|International Classification||B01F3/04, C02F3/20, B01F15/02|
|Cooperative Classification||Y02W10/15, B01F15/026, Y10T137/789, C02F3/20, B01F15/0201, B01F3/04106|
|European Classification||B01F15/02B40U, B01F3/04C1, C02F3/20|
|May 6, 1997||FPAY||Fee payment|
Year of fee payment: 4
|Jun 8, 1998||AS||Assignment|
Owner name: AQUA PARTNERS, LTD., TEXAS

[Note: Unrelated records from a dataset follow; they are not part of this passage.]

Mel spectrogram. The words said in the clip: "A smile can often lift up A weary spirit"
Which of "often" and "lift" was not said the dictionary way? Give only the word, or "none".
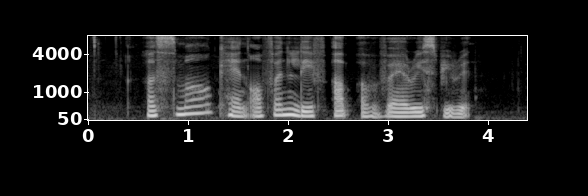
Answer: lift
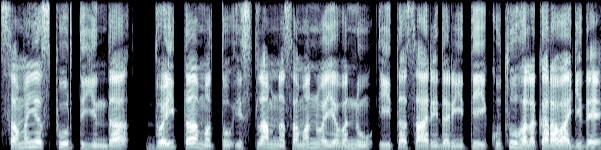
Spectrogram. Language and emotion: Kannada, neutral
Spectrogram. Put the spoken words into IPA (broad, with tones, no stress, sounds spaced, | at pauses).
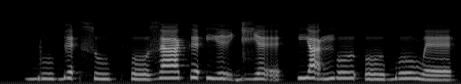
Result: ɡ u˨ ɡ ɛ˦ ʔ s u˨ pʰ o˨ z ä˦ k ɛ˦ ʔ j ḛ˦˨ d͡ʑ ɛ̰˦˨ | j ä̰˦˨ ŋ o˦ ʊ̯ ʔ o˨ ʊ̯ b o˦ w ɛ˨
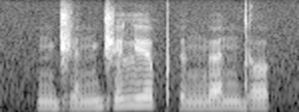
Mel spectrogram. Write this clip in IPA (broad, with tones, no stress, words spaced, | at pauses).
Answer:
nd͡ʒɪ˨nd͡ʒə˦˥lʲɛ˦˥pʼɪ˨ ŋɛ˦˥ndə˦˥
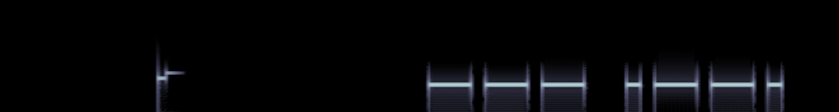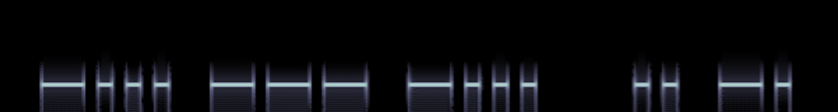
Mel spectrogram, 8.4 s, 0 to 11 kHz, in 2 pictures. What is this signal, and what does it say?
Morse code, heard as a keyed tone, about 17 wpm, 700 Hz. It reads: OP BOB IN
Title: Common QSO Phrases Encore 17wpm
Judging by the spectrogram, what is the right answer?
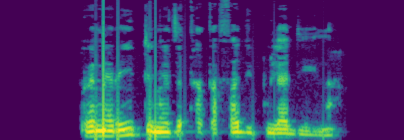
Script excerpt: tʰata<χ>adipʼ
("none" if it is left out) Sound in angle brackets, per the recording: f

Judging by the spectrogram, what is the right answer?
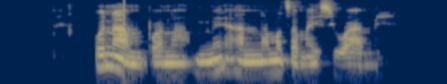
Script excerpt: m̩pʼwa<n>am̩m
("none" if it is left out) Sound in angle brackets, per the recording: n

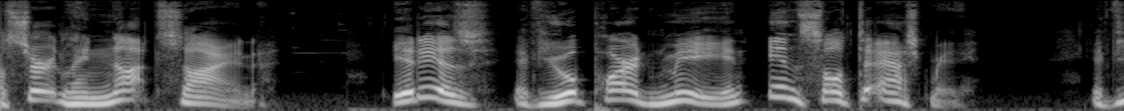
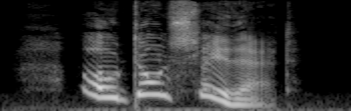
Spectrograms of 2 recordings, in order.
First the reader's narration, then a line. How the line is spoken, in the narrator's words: pleaded the lady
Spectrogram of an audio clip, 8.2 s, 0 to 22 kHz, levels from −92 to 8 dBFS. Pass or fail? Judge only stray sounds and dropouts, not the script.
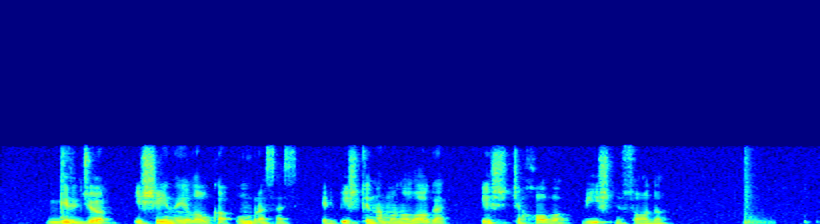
fail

Free format text: ASSIGNMENT OF ASSIGNORS INTEREST;ASSIGNOR:DREWERY, T. GIG;REEL/FRAME:009227/0451
Effective date: 19980323
|May 29, 2001||FPAY||Fee payment|
Year of fee payment: 8
|May 14, 2003||AS||Assignment|
Owner name: AK/HA MANUFACTURING, LLC, INDIANA
Free format text: ASSIGNMENT OF ASSIGNORS INTEREST;ASSIGNOR:AQUA PARTNERS, LTD.;REEL/FRAME:014066/0792
Effective date: 20030331
|Jun 15, 2005||REMI||Maintenance fee reminder mailed|
|Nov 30, 2005||LAPS||Lapse for failure to pay maintenance fees|
|Jan 24, 2006||FP||Expired due to failure to pay maintenance fee|
Effective date: 20051130